→ **Try it**
Repeat each entry exactly and drop the pictures.

→ **Provided material**
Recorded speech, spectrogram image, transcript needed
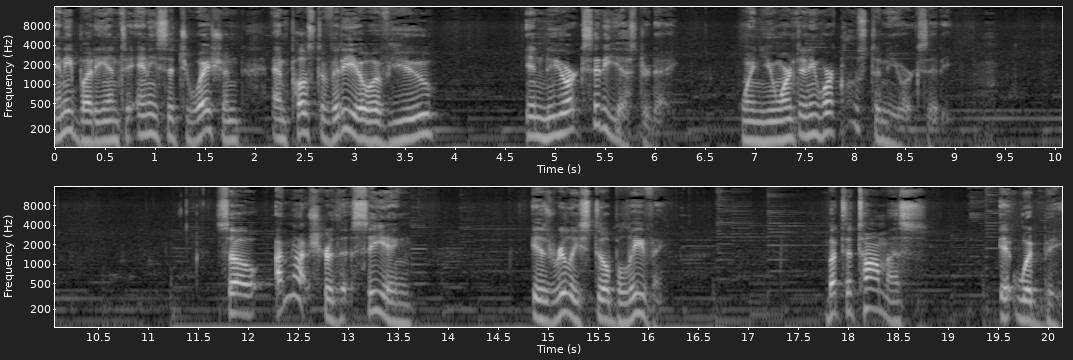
anybody into any situation and post a video of you in New York City yesterday when you weren't anywhere close to New York City. So I'm not sure that seeing is really still believing. But to Thomas, it would be.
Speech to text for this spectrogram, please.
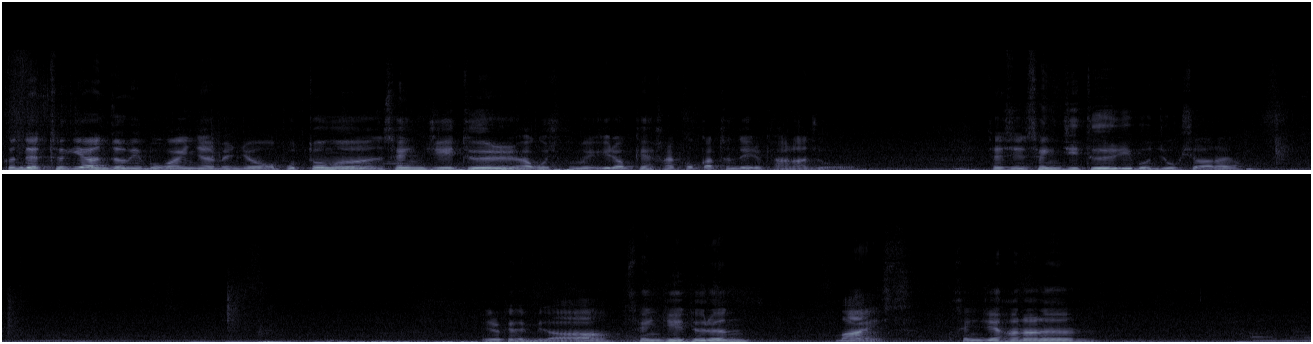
근데 특이한 점이 뭐가 있냐면요. 보통은 생쥐들 하고 싶으면 이렇게 할 것 같은데 이렇게 안 하죠. 대신 생쥐들이 뭔지 혹시 알아요? 이렇게 됩니다. 생쥐들은 mice. 생쥐 하나는 어.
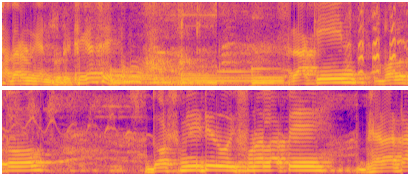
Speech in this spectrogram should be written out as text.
সাধারণ জ্ঞান করি ঠিক আছে? রাকিন বলো তো দশ মিনিটের ওই ফোনালাপে ভেড়াটা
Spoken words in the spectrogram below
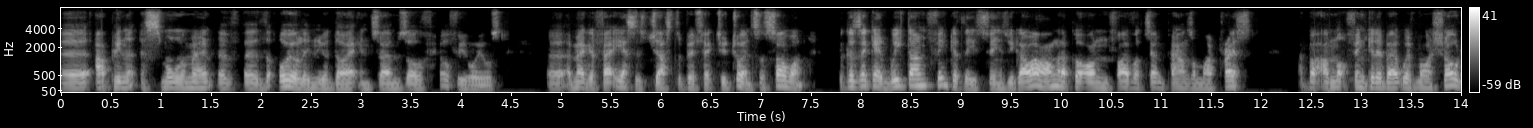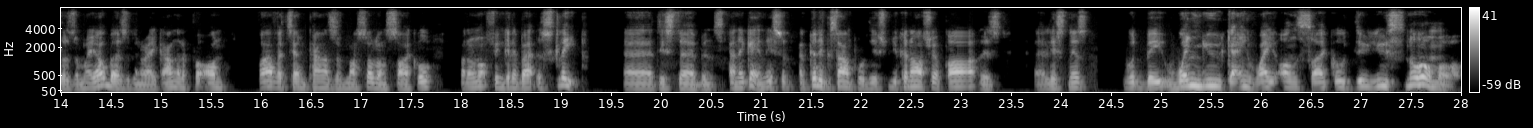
uh, upping a small amount of uh, the oil in your diet in terms of healthy oils uh, omega fatty acids just to protect your joints and so on. Because again, we don't think of these things. We go, oh, I'm going to put on five or 10 pounds on my press, but I'm not thinking about with my shoulders and my elbows are going to ache. I'm going to put on five or 10 pounds of muscle on cycle, but I'm not thinking about the sleep uh, disturbance. And again, this is a good example of this. You can ask your partners, uh, listeners, would be when you gain weight on cycle, do you snore more?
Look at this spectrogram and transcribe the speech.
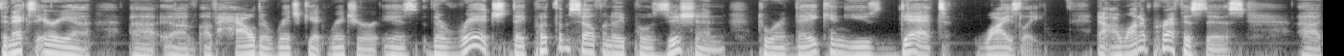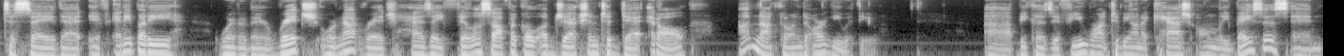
The next area uh, of, of how the rich get richer is the rich, they put themselves in a position to where they can use debt wisely. Now, I want to preface this uh, to say that if anybody, whether they're rich or not rich, has a philosophical objection to debt at all, I'm not going to argue with you. Uh, because if you want to be on a cash only basis and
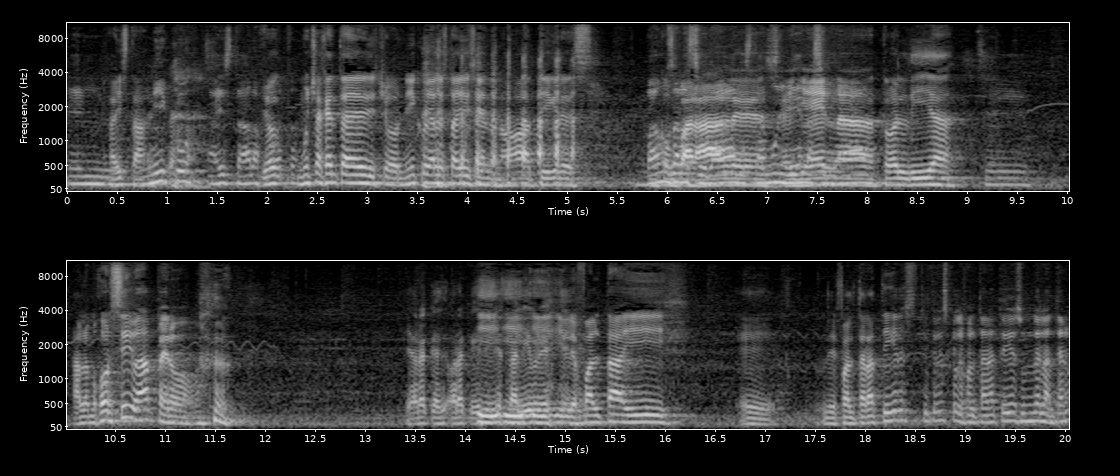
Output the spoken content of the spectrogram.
el Ahí está. Nico, ahí está la Yo- foto. mucha gente ha dicho, Nico ya le está diciendo, no, Tigres. Vamos a la ciudad, está muy se bien la llena ciudad. todo el día. Sí. A lo mejor sí va, pero... Y ahora que, ahora que dice y, que está y- libre. y- y le falta ahí... eh, ¿Le faltará a Tigres? ¿Tú crees que le faltará a Tigres un delantero?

→ **Answer to this problem**
Recorded speech, spectrogram image, transcript needed
anybody into any situation and post a video of you in New York City yesterday when you weren't anywhere close to New York City. So I'm not sure that seeing is really still believing. But to Thomas, it would be.
Speech to text for this spectrogram, please.
근데 특이한 점이 뭐가 있냐면요. 보통은 생쥐들 하고 싶으면 이렇게 할 것 같은데 이렇게 안 하죠. 대신 생쥐들이 뭔지 혹시 알아요? 이렇게 됩니다. 생쥐들은 mice. 생쥐 하나는 어.
Speech in this spectrogram should be written out as text.
সাধারণ জ্ঞান করি ঠিক আছে? রাকিন বলো তো দশ মিনিটের ওই ফোনালাপে ভেড়াটা
Spoken words in the spectrogram below
uh, upping a small amount of uh, the oil in your diet in terms of healthy oils uh, omega fatty acids just to protect your joints and so on. Because again, we don't think of these things. We go, oh, I'm going to put on five or 10 pounds on my press, but I'm not thinking about with my shoulders and my elbows are going to ache. I'm going to put on five or 10 pounds of muscle on cycle, but I'm not thinking about the sleep uh, disturbance. And again, this is a good example of this. You can ask your partners, uh, listeners, would be when you gain weight on cycle, do you snore more?
Look at this spectrogram and transcribe the speech.
The next area uh, of, of how the rich get richer is the rich, they put themselves in a position to where they can use debt wisely. Now, I want to preface this uh, to say that if anybody, whether they're rich or not rich, has a philosophical objection to debt at all, I'm not going to argue with you. Uh, because if you want to be on a cash only basis and
Output the spoken content of the spectrogram.
el Ahí está. Nico, ahí está la Yo- foto. mucha gente ha dicho, Nico ya le está diciendo, no, Tigres. Vamos a la ciudad, está muy se bien la llena ciudad. todo el día. Sí. A lo mejor sí va, pero... Y ahora que, ahora que dice y, que está y- libre. y- y le falta ahí... eh, ¿Le faltará a Tigres? ¿Tú crees que le faltará a Tigres un delantero?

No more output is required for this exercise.